• **Brief**: Repeat the entries without change, omitting the pictures.

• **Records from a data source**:
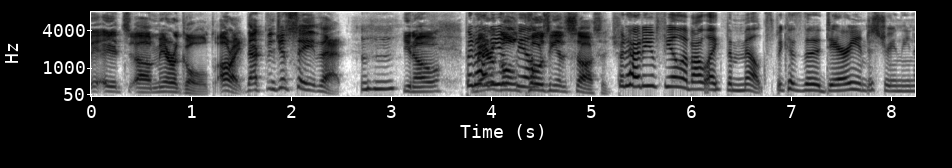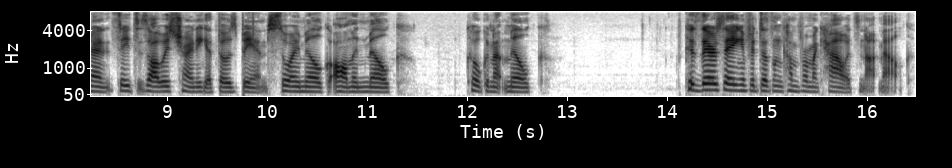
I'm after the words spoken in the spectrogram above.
it's uh, marigold. All right, that then just say that. Mm-hmm. You know, But how do you marigold feel- posing as sausage. But how do you feel about like the milks? Because the dairy industry in the United States is always trying to get those banned: soy milk, almond milk, coconut milk. Because they're saying if it doesn't come from a cow, it's not milk.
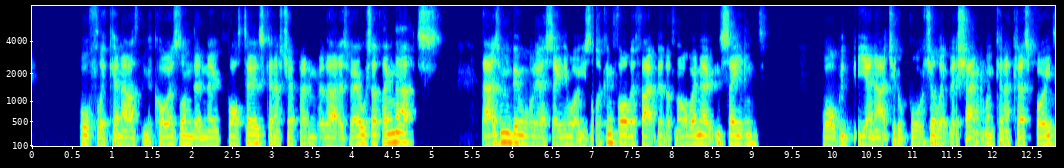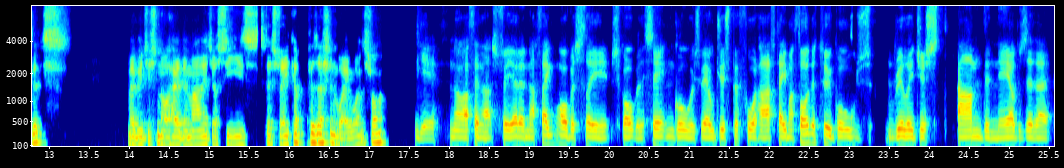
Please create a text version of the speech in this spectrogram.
Hopefully, kind of McCausland and now Cortez kind of chip in with that as well. So I think that's that has been more a sign of what he's looking for. The fact that they've not went out and signed what would be a natural poacher like the Shankland kind of Kris Boyd. It's maybe just not how the manager sees the striker position, what he wants from it. Yeah, no, I think that's fair. And I think obviously Scott with the second goal as well, just before half time. I thought the two goals really just calmed the nerves of the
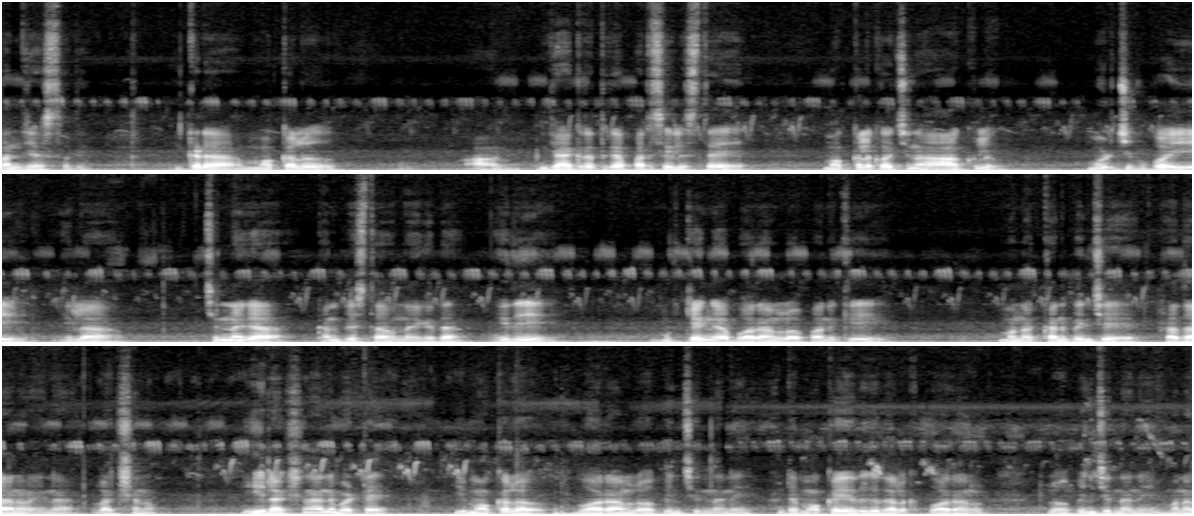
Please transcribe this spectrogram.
పనిచేస్తుంది. ఇక్కడ మొక్కలు జాగ్రత్తగా పరిశీలిస్తే మొక్కలకు వచ్చిన ఆకులు ముడుచుకుపోయి ఇలా చిన్నగా కనిపిస్తూ ఉన్నాయి కదా. ఇది ముఖ్యంగా బోరాన్ లోపానికి మనకు కనిపించే ప్రధానమైన లక్షణం. ఈ లక్షణాన్ని బట్టే ఈ మొక్కలో బోరాన్ లోపించిందని అంటే మొక్క ఎదుగుదలకు బోరాన్ లోపించిందని మనం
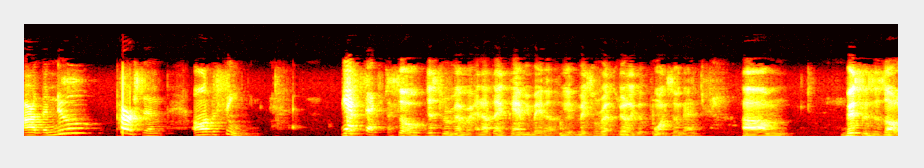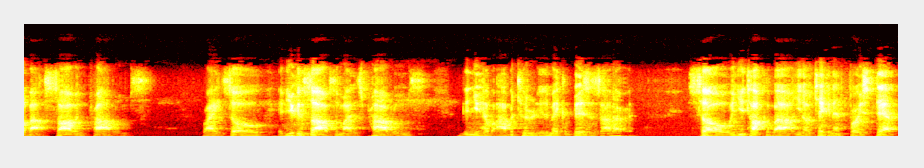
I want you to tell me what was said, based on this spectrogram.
are the new person on the scene yes, yes. Dexter. so just remember and i think pam you made a you made some really good points on that um, business is all about solving problems right? So if you can solve somebody's problems, then you have an opportunity to make a business out of it. So when you talk about, you know, taking that first step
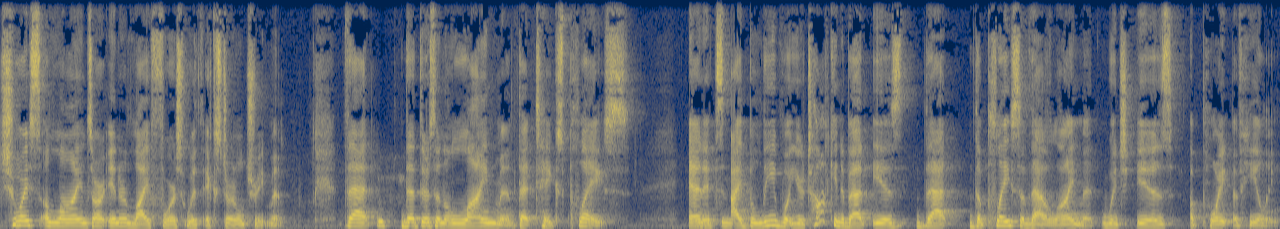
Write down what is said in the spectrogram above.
choice aligns our inner life force with external treatment. That that there's an alignment that takes place and it's, I believe what you're talking about is that the place of that alignment, which is a point of healing.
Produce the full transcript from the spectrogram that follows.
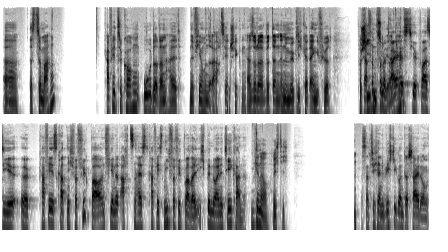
äh, das zu machen, Kaffee zu kochen oder dann halt eine 418 schicken. Also da wird dann eine Möglichkeit eingeführt, verschieden ja, 503 heißt hier quasi, äh, Kaffee ist gerade nicht verfügbar und 418 heißt, Kaffee ist nie verfügbar, weil ich bin nur eine Teekanne. Genau, richtig. Das ist natürlich eine wichtige Unterscheidung.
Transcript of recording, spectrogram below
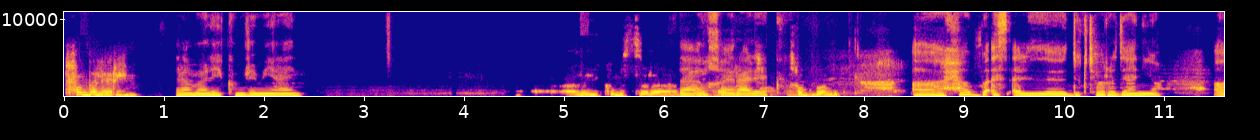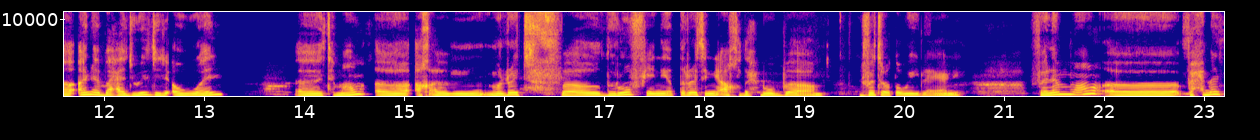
تفضل يا ريم. السلام عليكم جميعا. عليكم السلام. مساء الخير عليكم. تفضلي آه حابة أسأل دكتورة دانيا آه أنا بعد ولدي الأول تمام. آه، أخ... مريت في ظروف يعني اضطريت إني آخذ حبوب آه، لفترة طويلة يعني. فلما آه، فحملت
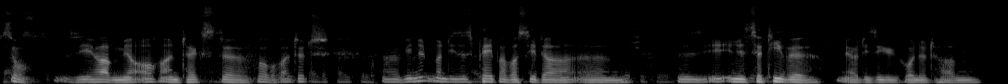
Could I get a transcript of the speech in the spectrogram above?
So, Sie haben ja auch einen Text äh, vorbereitet. Äh, wie nennt man dieses Paper, was Sie da, ähm, die Initiative, ja, die Sie gegründet haben?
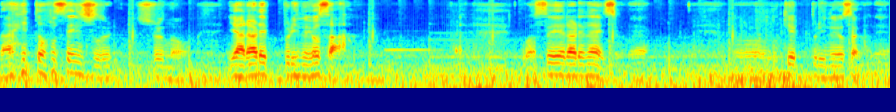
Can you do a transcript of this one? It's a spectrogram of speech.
内藤選手のやられっぷりの良さ。忘れられないですよね、うん、受けっぷりの良さがね。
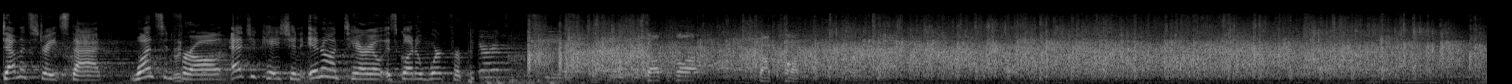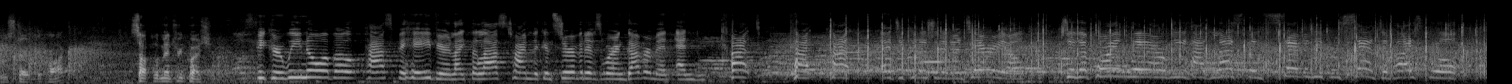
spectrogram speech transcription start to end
demonstrates that once and for all, education in Ontario is going to work for parents. Stop the clock. Stop the clock. Restart the clock. Supplementary question. Speaker, we know about past behaviour, like the last time the Conservatives were in government and cut, cut, cut education in Ontario to the point where we had less than 70 percent of high school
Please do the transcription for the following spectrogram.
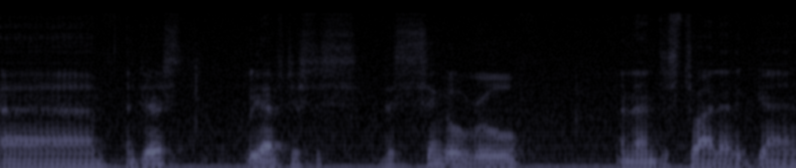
Um, and just we have just this this single rule and then just try that again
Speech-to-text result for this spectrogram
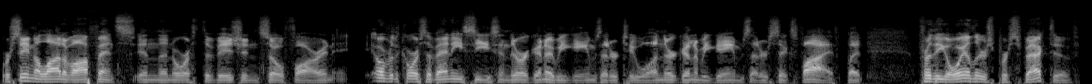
We're seeing a lot of offense in the North Division so far, and over the course of any season, there are going to be games that are two one. There are going to be games that are six five. But for the Oilers' perspective,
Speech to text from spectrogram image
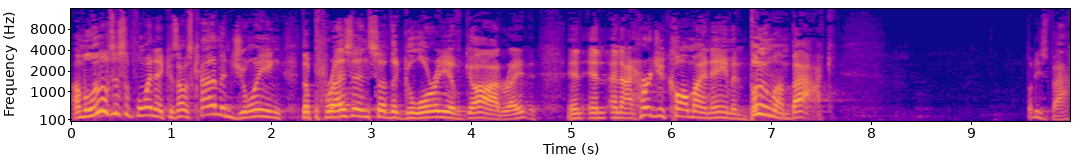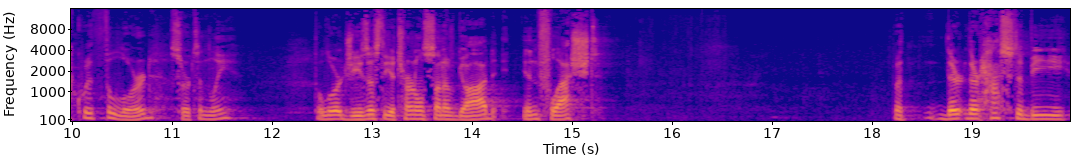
I'm a little disappointed because I was kind of enjoying the presence of the glory of God, right? And, and, and I heard you call my name and boom, I'm back. But he's back with the Lord, certainly. The Lord Jesus, the eternal Son of God, in fleshed. But there, there has to be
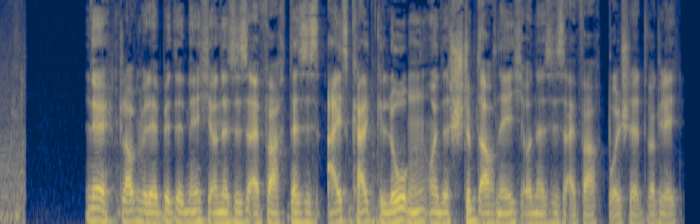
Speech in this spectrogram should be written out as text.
Nee, glauben wir dir bitte nicht. Und es ist einfach, das ist eiskalt gelogen und es stimmt auch nicht und es ist einfach Bullshit, wirklich.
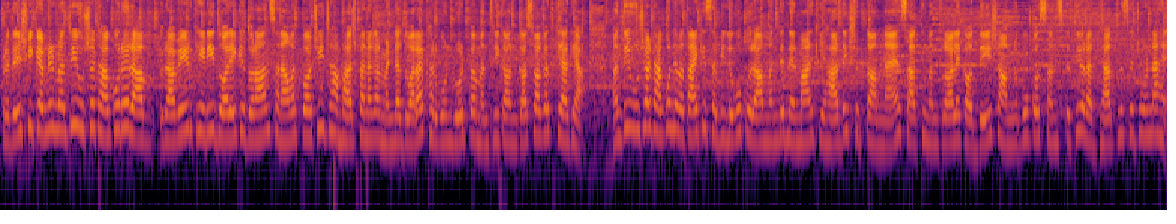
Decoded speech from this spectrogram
प्रदेश की कैबिनेट मंत्री उषा ठाकुर राव, रावेड़ खेड़ी दौरे के दौरान सनावत पहुँची जहाँ भाजपा नगर मंडल द्वारा खरगोन रोड पर मंत्री का उनका स्वागत किया गया। मंत्री उषा ठाकुर ने बताया कि सभी लोगों को राम मंदिर निर्माण की हार्दिक शुभकामनाएँ साथ ही मंत्रालय का उद्देश्य आम लोगों को संस्कृति और अध्यात्म से जोड़ना है।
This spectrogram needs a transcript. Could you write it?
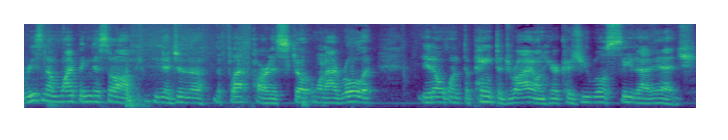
The reason I'm wiping this off, the edge of the, the flat part is so when I roll it, you don't want the paint to dry on here because you will see that edge.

• **Answer for the task**:
I'm after the words spoken in the spectrogram above.
it's uh, marigold. All right, that then just say that. Mm-hmm. You know, But how do you marigold feel- posing as sausage. But how do you feel about like the milks? Because the dairy industry in the United States is always trying to get those banned: soy milk, almond milk, coconut milk. Because they're saying if it doesn't come from a cow, it's not milk.
Please create a text version of the speech in this spectrogram.
Hopefully, kind of McCausland and now Cortez kind of chip in with that as well. So I think that's that has been more a sign of what he's looking for. The fact that they've not went out and signed what would be a natural poacher like the Shankland kind of Kris Boyd. It's maybe just not how the manager sees the striker position, what he wants from it. Yeah, no, I think that's fair. And I think obviously Scott with the second goal as well, just before half time. I thought the two goals really just calmed the nerves of the
Please transcribe this spectrogram.
పనిచేస్తుంది. ఇక్కడ మొక్కలు జాగ్రత్తగా పరిశీలిస్తే మొక్కలకు వచ్చిన ఆకులు ముడుచుకుపోయి ఇలా చిన్నగా కనిపిస్తూ ఉన్నాయి కదా. ఇది ముఖ్యంగా బోరాన్ లోపానికి మనకు కనిపించే ప్రధానమైన లక్షణం. ఈ లక్షణాన్ని బట్టే ఈ మొక్కలో బోరాన్ లోపించిందని అంటే మొక్క ఎదుగుదలకు బోరాన్ లోపించిందని మనం
I want you to tell me what was said, based on this spectrogram.
are the new person on the scene yes, yes. Dexter. so just remember and i think pam you made a you made some really good points on that um, business is all about solving problems right? So if you can solve somebody's problems, then you have an opportunity to make a business out of it. So when you talk about, you know, taking that first step
Write down what is said in the spectrogram above.
choice aligns our inner life force with external treatment. That that there's an alignment that takes place and it's, I believe what you're talking about is that the place of that alignment, which is a point of healing.
Produce the full transcript from the spectrogram that follows.
äh, das zu machen, Kaffee zu kochen oder dann halt eine 418 schicken. Also da wird dann eine Möglichkeit eingeführt, verschieden ja, 503 heißt hier quasi, äh, Kaffee ist gerade nicht verfügbar und 418 heißt, Kaffee ist nie verfügbar, weil ich bin nur eine Teekanne. Genau, richtig. Das ist natürlich eine wichtige Unterscheidung.
Transcript of recording, spectrogram below
تفضل يا ريم. السلام عليكم جميعا. عليكم السلام. مساء الخير عليكم. تفضلي آه حابة أسأل دكتورة دانيا آه أنا بعد ولدي الأول تمام. آه، أخ... مريت في ظروف يعني اضطريت إني آخذ حبوب آه، لفترة طويلة يعني. فلما آه، فحملت
Could I get a transcript of the speech in the spectrogram above?
So, Sie haben ja auch einen Text äh, vorbereitet. Äh, wie nennt man dieses Paper, was Sie da, ähm, die Initiative, ja, die Sie gegründet haben?
Can you do a transcript of this one? It's a spectrogram of speech.
内藤選手のやられっぷりの良さ。忘れられないですよね、うん、受けっぷりの良さがね。
spectrogram speech transcription start to end
demonstrates that once and for all, education in Ontario is going to work for parents. Stop the clock. Stop the clock. Restart the clock. Supplementary question. Speaker, we know about past behaviour, like the last time the Conservatives were in government and cut, cut, cut education in Ontario to the point where we had less than 70 percent of high school
Please do the transcription for the following spectrogram.
Um, and just we have just this this single rule and then just try that again
Speech-to-text result for this spectrogram
We're seeing a lot of offense in the North Division so far, and over the course of any season, there are going to be games that are two one. There are going to be games that are six five. But for the Oilers' perspective,
Speech to text from spectrogram image
I'm a little disappointed because I was kind of enjoying the presence of the glory of God, right? And, and, and I heard you call my name and boom, I'm back. But he's back with the Lord, certainly. The Lord Jesus, the eternal Son of God, in fleshed. But there, there has to be
Speech in this spectrogram should be written out as text.
Nee, glauben wir dir bitte nicht. Und es ist einfach, das ist eiskalt gelogen und es stimmt auch nicht und es ist einfach Bullshit, wirklich.
Decoded speech from this spectrogram
प्रदेश की कैबिनेट मंत्री उषा ठाकुर राव, रावेड़ खेड़ी दौरे के दौरान सनावत पहुँची जहाँ भाजपा नगर मंडल द्वारा खरगोन रोड पर मंत्री का उनका स्वागत किया गया। मंत्री उषा ठाकुर ने बताया कि सभी लोगों को राम मंदिर निर्माण की हार्दिक शुभकामनाएँ साथ ही मंत्रालय का उद्देश्य आम लोगों को संस्कृति और अध्यात्म से जोड़ना है।
This spectrogram needs a transcript. Could you write it?
The reason I'm wiping this off, the edge of the, the flat part is so when I roll it, you don't want the paint to dry on here because you will see that edge.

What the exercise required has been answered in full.